Richner says the legislation is set up so that the Empire State Development Corporation—a separate department, under the governor’s office, largely staffed with bureaucrats rather than politicians—will serve as a buffer, as it will determine who gets funds. And there are always potential conflicts of interest in journalism; small-town publishers know this best, since they’re so dependent on advertising from local businesses owned by powerful local figures including elected officials. Journalists at reputable news outlets that rely on public money already, like NPR or PBS, have shown they’re eager to aggressively cover the lawmakers who fund their salaries.

For now, at least, publishers and editors who are poised to receive the aid seem mostly relieved. Mark Vinceguerra owns Capitol Region Independent Media, which comprises a half dozen small-town newspapers in upstate New York. Like most newspapers, his have seen advertising revenue take a huge dip in recent years. He currently has two full-time employees and a dozen paid freelance stringers filling his publications. If he gets all the grant money, he thinks he could hire six or seven additional full-time staff reporters.

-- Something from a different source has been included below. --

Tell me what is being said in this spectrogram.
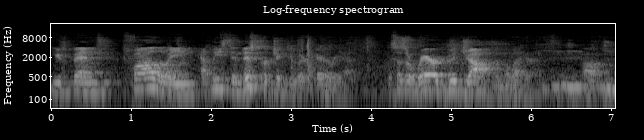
You've been following, at least in this particular area. This is a rare good job in the letter. Um,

“This is what’s needed,” Vinceguerra said, adding that he hoped this and future efforts can fix the journalism funding crisis in the state and make it “a beacon for the nation.”

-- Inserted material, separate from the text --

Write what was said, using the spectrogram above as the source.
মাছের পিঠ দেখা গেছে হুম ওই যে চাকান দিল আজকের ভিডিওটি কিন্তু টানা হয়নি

“I’m ecstatic, pure and simple,” he said.

Other notable stories:

  • Last night, Kim Godwin stepped down as president of ABC News and told staff that she is retiring from broadcast journalism—a decision that followed reports that she had increasingly been sidelined inside the network since a restructuring earlier this year. Godwin’s detractors have charged that she “stifled discussion and dissent” internally and that she “seemed more focused on boosting her profile than in the grind of running a news division,” the Wall Street Journal reports. Her defenders have countered that she improved the newsroom environment at ABC—and that, as the first Black person to run a major broadcast news division, she was “scrutinized in ways other executives weren’t.”
  • And the rollout of a book by Kristi Noem, the governor of South Dakota (and possible vice presidential pick for Donald Trump), has generated controversy—first for Noem’s admission that she once shot a fourteen-month-old dog, then for its apparently false claim that Noem once met with Kim Jong Un, the North Korean dictator. Appearing for an interview on CBS yesterday, Noem defended the killing of her dog but suggested that the Kim claim would be edited out after “it was brought to my attention.”

New from CJR: A podcast discussion with Jelani Cobb on the crisis at Columbia

Cameron Joseph is a freelance political reporter with recent work in The Guardian, the Los Angeles Times, Rolling Stone, and Politico Magazine. A recipient of the 2023 National Press Foundation Dirksen Award for distinguished reporting of Congress and the 2020 National Press Club award for excellence in political journalism, he previously worked for VICE News, Talking Points Memo, the New York Daily News, The Hill and National Journal.